So far, so reasonable. But then we are introduced to sunspots, those apparently dark blotches that are frequently visible on the Sun to astronomers using proper protective filters. Today we know that these only appear dark due to contrast and would be seen to glow brightly if the rest of the Sun were not there. We know too that they are cooler regions on the Sun’s visible surface, or photosphere, due to concentrations in the magnetic field.
But in Dick’s day, these sunspots represented holes in a brilliant luminous atmosphere that surrounded a dark and solid body within. In other words they were windows onto this mysterious dark world. The clergyman was not making stuff up either, he was reporting the view of the highly respected astronomer William Herschel, who had not only discovered Uranus, but opened the door to infrared astronomy by noting that his thermometer recorded a temperature rise beyond the red end of the visible spectrum.
He was quite wrong about the Sun though, because he even imagined it might be inhabited. As Dick writes: “the internal part of the Sun may be considered as an immense solid ball, not altogether unlike the Earth and the other planets; and there is no great improbability in supposing that it is fitted for being the habitation of sensitive and intelligent beings, with constitutions adapted to the situation; and that it may constitute the most glorious habitation connected with the Solar System.”
Such a notion seems ludicrous nowadays, when we have a much better understanding of the nature of the Sun as a ball of gases that “burns” by nuclear fusion that converts hydrogen into helium. But our knowledge comes thanks to the studies of others over many years, and other mysteries remain to be solved. It is only now, for example, that we are learning why the Sun’s outer atmosphere, or corona, is nearly 200 times hotter than the surface, the cause being magnetically-driven jets of plasma from within the Sun delivering the energy needed.

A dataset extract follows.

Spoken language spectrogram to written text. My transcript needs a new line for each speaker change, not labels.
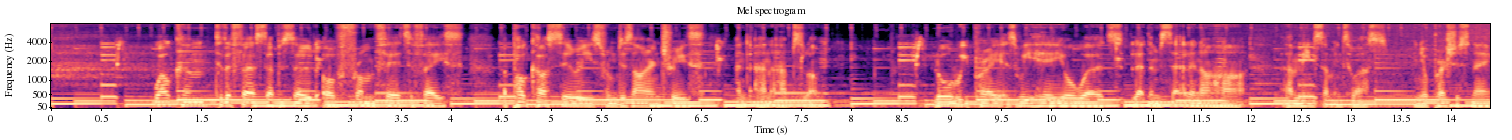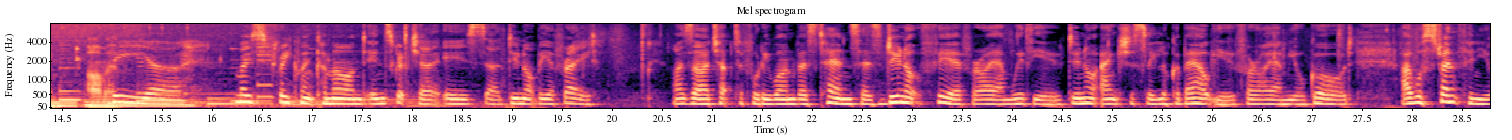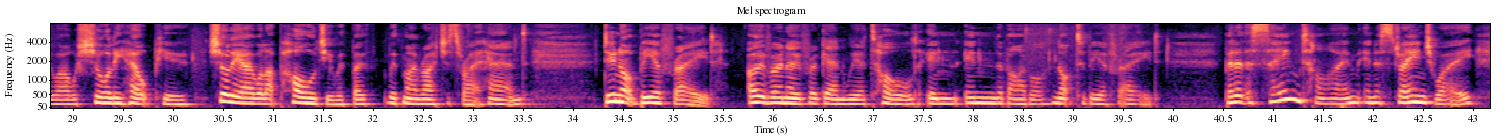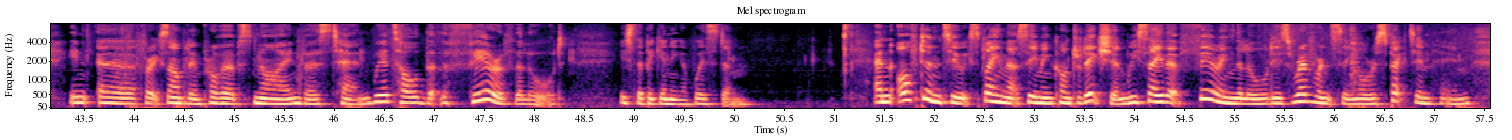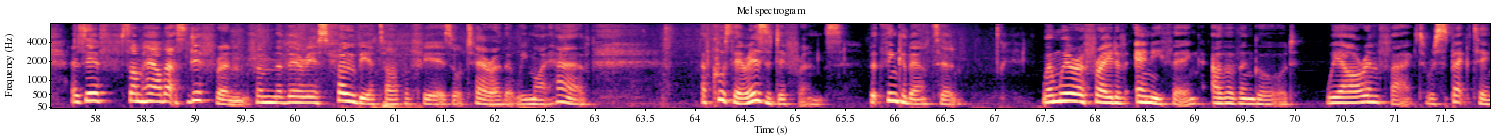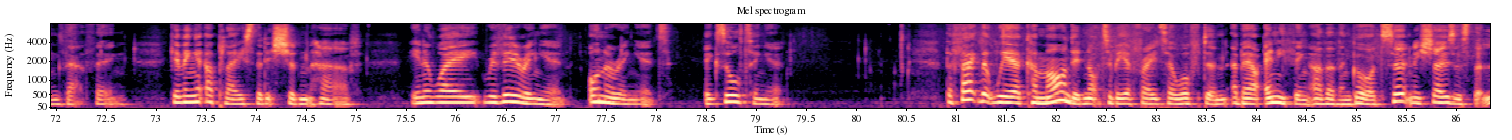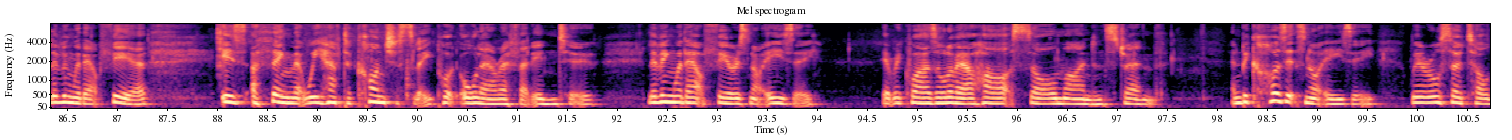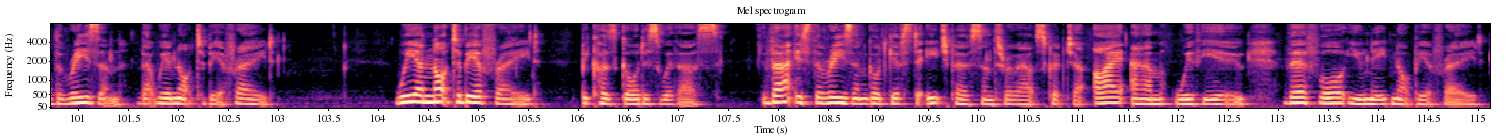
Welcome to the first episode of From Fear to Faith, a podcast series from Desiring Truth and Ann Absolom. Lord, we pray as we hear your words, let them settle in our heart and mean something to us. In your precious name, Amen.
The uh, most frequent command in Scripture is uh, do not be afraid. Isaiah chapter 41, verse 10 says, Do not fear, for I am with you. Do not anxiously look about you, for I am your God. I will strengthen you. I will surely help you. Surely I will uphold you with both with my righteous right hand. Do not be afraid. Over and over again, we are told in, in the Bible not to be afraid. But at the same time, in a strange way, in, uh, for example, in Proverbs 9, verse 10, we're told that the fear of the Lord is the beginning of wisdom. And often, to explain that seeming contradiction, we say that fearing the Lord is reverencing or respecting Him as if somehow that's different from the various phobia type of fears or terror that we might have. Of course, there is a difference, but think about it. When we're afraid of anything other than God, we are in fact respecting that thing, giving it a place that it shouldn't have, in a way, revering it, honouring it, exalting it. The fact that we are commanded not to be afraid so often about anything other than God certainly shows us that living without fear is a thing that we have to consciously put all our effort into. Living without fear is not easy. It requires all of our heart, soul, mind, and strength. And because it's not easy, we're also told the reason that we're not to be afraid. We are not to be afraid because God is with us. That is the reason God gives to each person throughout Scripture I am with you, therefore you need not be afraid.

It wasn’t only the Sun that Herschel considered must be populated by aliens. He compared the lunar surface to a countryside landscape. The Solar System tells me: “There can be little doubt that the Moon, like the Earth on which we dwell, is a world replenished with inhabitants . . . it is highly improbable that the Creator would leave a globe containing a surface of fifteen millions of square miles altogether destitute of sensitive and intellectual beings, especially when we behold its surface diversified and adorned with such a vast assemblage of picturesque and sublime scenery.”
Though those early 19th Century ideas are a long way from the reality of the “magnificent desolation” that Apollo astronauts found on the Moon, you can see the supposed logic of Herschel, which was basically to say, what is the point of a world being created if not to be lived on! So needless to say, Venus was thought to be home to “millions of sentient and intelligent beings—perhaps far superior in dignity to man”, while observations of Mars showed “strong presumptive proof that this planet is an inhabited world, and destined to afford existence and happiness to numerous orders of beings.”
Similar ideas were expressed a lot earlier by an Italian friar called Giordano Bruno when he travelled Europe in the 16th Century. He was ahead of his time, as he not only embraced Copernicus’s heliocentric model of the Universe, but also believed that planets surrounded all stars and were probably inhabited. Again, he had no special advance knowledge of exoplanets, he was simply applying what he saw as common sense. Such outspokenness cost him dear because he was burned at the stake, after several years in prison, for refusing to recant his views.